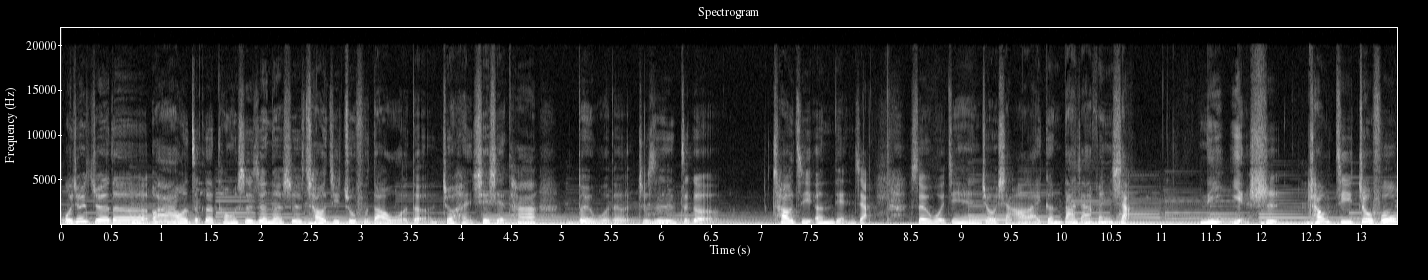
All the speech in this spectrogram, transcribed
我就觉得哇，我这个同事真的是超级祝福到我的，就很谢谢他对我的就是这个超级恩典这样，所以我今天就想要来跟大家分享，你也是超级祝福。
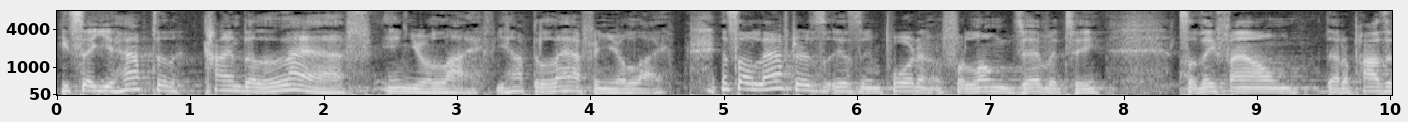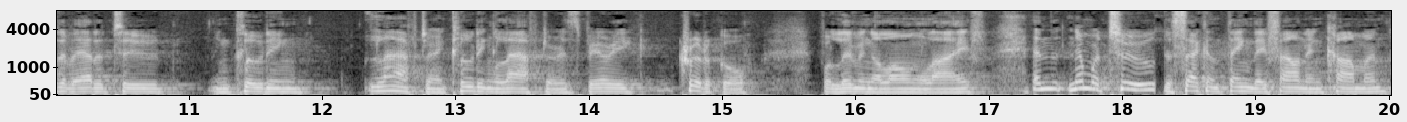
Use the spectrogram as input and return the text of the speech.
He said you have to kind of laugh in your life. You have to laugh in your life. And so laughter is, is important for longevity. So they found that a positive attitude, including laughter, including laughter, is very critical for living a long life. And number two, the second thing they found in common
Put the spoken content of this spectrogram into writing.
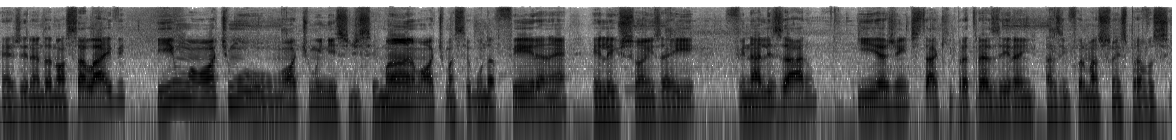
é, gerando a nossa live e um ótimo, um ótimo início de semana, uma ótima segunda-feira, né? Eleições aí finalizaram e a gente está aqui para trazer a, as informações para você.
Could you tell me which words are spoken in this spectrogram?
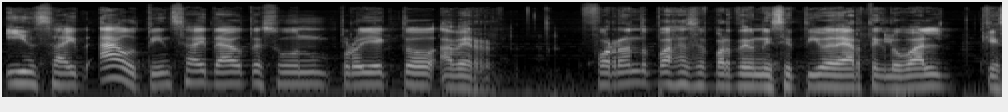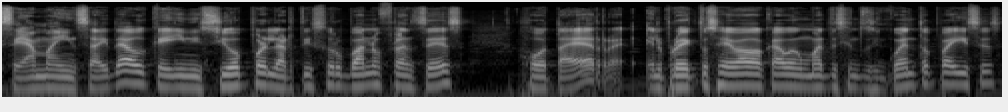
Inside Out. Inside Out es un proyecto, a ver, Forrando Paz hace parte de una iniciativa de arte global que se llama Inside Out, que inició por el artista urbano francés JR. El proyecto se ha llevado a cabo en más de 150 países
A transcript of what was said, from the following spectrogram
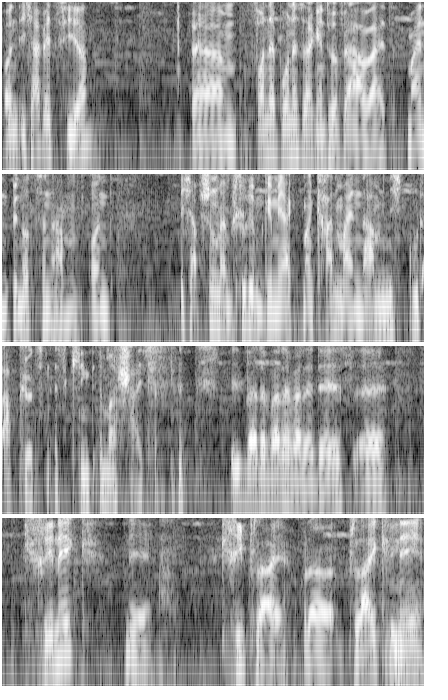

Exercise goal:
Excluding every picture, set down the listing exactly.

Completed exercise:
All the speech in this spectrogram, transcribed
我就觉得哇，我这个同事真的是超级祝福到我的，就很谢谢他对我的就是这个超级恩典这样，所以我今天就想要来跟大家分享，你也是超级祝福。
Use the spectrogram as input and return the text of the speech.
He said you have to kind of laugh in your life. You have to laugh in your life. And so laughter is, is important for longevity. So they found that a positive attitude, including laughter, including laughter, is very critical for living a long life. And number two, the second thing they found in common
Put the spoken content of this spectrogram into writing.
é, gerando a nossa live e um ótimo, um ótimo início de semana, uma ótima segunda-feira, né? Eleições aí finalizaram e a gente está aqui para trazer a, as informações para você.
Could you tell me which words are spoken in this spectrogram?
Inside Out. Inside Out es un proyecto, a ver, Forrando Paz hace parte de una iniciativa de arte global que se llama Inside Out, que inició por el artista urbano francés JR. El proyecto se ha llevado a cabo en más de 150 países
A transcript of what was said, from the following spectrogram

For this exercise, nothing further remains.